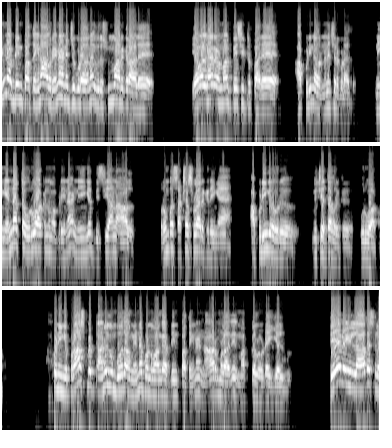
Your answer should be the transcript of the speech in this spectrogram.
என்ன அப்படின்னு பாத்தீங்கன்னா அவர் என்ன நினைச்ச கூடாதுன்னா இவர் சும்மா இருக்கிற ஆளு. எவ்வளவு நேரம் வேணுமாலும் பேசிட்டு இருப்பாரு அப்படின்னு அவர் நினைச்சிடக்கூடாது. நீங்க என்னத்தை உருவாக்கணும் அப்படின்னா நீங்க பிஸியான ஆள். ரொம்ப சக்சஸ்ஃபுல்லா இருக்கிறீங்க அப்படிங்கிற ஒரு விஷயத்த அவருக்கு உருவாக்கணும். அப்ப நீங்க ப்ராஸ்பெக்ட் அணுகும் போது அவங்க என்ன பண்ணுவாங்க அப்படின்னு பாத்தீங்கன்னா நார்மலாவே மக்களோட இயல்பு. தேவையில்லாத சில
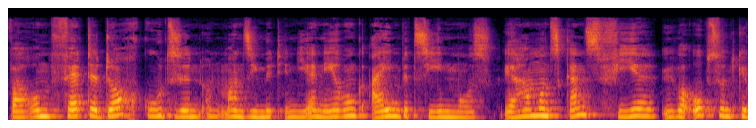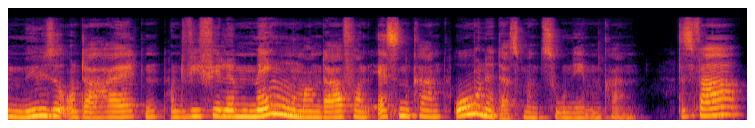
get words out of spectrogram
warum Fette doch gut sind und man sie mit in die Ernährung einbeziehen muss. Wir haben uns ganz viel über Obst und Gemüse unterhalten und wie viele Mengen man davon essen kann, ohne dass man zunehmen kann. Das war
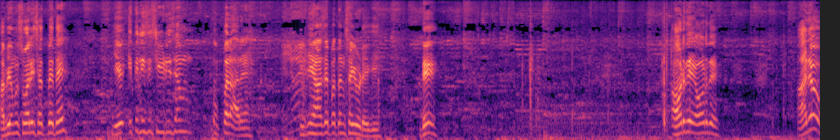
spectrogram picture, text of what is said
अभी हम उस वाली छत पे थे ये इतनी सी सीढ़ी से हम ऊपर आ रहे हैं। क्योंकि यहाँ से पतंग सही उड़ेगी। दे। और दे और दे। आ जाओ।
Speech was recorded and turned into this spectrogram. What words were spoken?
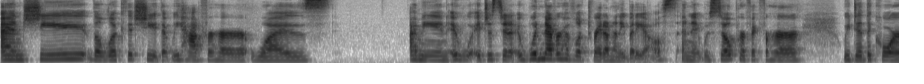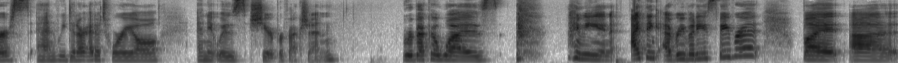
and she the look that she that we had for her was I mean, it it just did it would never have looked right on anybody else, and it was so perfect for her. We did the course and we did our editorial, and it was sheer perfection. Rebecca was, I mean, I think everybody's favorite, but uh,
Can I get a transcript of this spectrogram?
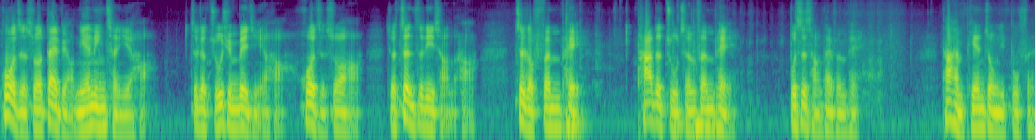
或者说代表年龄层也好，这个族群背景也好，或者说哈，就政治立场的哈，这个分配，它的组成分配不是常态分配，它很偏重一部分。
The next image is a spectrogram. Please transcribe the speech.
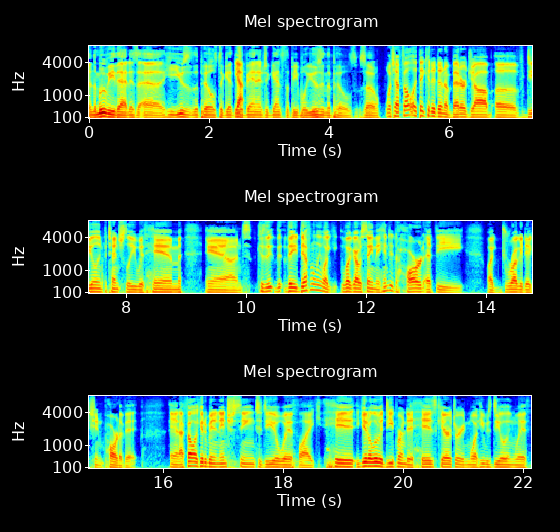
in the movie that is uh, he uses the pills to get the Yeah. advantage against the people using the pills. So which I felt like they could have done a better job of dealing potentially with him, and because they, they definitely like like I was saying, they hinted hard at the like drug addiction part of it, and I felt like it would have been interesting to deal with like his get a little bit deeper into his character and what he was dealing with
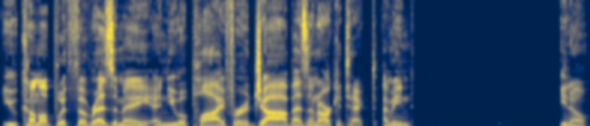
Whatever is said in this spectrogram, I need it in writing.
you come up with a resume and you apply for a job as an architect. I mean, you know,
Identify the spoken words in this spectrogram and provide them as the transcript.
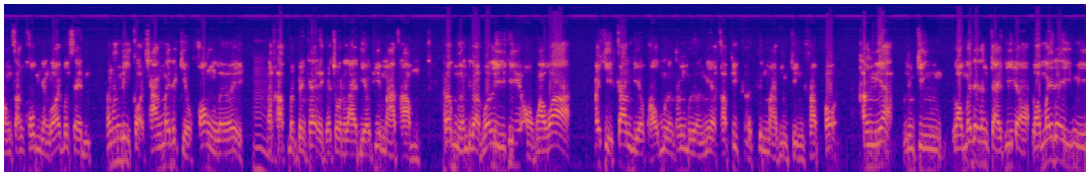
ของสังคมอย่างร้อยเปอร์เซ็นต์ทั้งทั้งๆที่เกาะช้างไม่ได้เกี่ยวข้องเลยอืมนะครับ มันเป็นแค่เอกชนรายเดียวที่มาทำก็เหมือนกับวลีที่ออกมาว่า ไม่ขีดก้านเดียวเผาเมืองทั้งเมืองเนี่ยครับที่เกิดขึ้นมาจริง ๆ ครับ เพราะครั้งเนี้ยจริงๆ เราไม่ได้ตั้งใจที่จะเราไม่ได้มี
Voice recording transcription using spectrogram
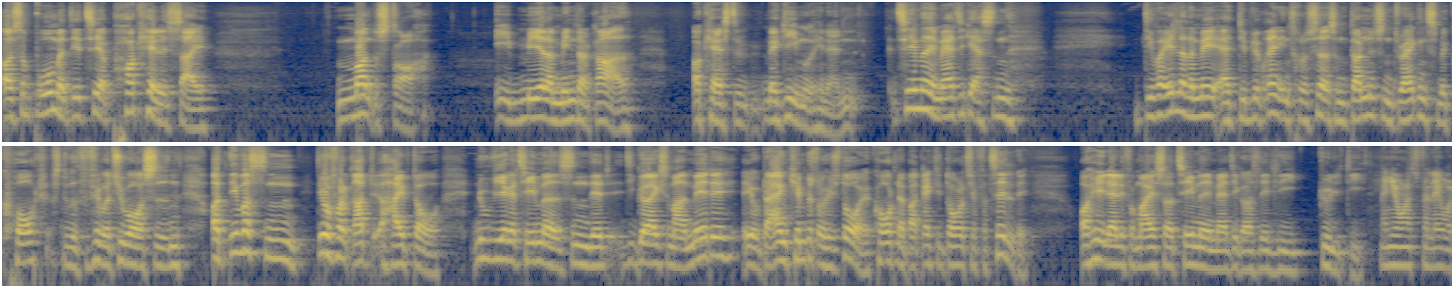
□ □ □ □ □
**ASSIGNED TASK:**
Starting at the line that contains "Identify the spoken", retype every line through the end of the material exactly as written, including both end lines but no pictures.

**ANSWER AREA:**
Identify the spoken words in this spectrogram and provide them as the transcript.
ของสังคมอย่างร้อยเปอร์เซ็นต์ทั้งทั้งๆที่เกาะช้างไม่ได้เกี่ยวข้องเลยอืมนะครับ มันเป็นแค่เอกชนรายเดียวที่มาทำก็เหมือนกับวลีที่ออกมาว่า ไม่ขีดก้านเดียวเผาเมืองทั้งเมืองเนี่ยครับที่เกิดขึ้นมาจริง ๆ ครับ เพราะครั้งเนี้ยจริงๆ เราไม่ได้ตั้งใจที่จะเราไม่ได้มี
Voice recording transcription using spectrogram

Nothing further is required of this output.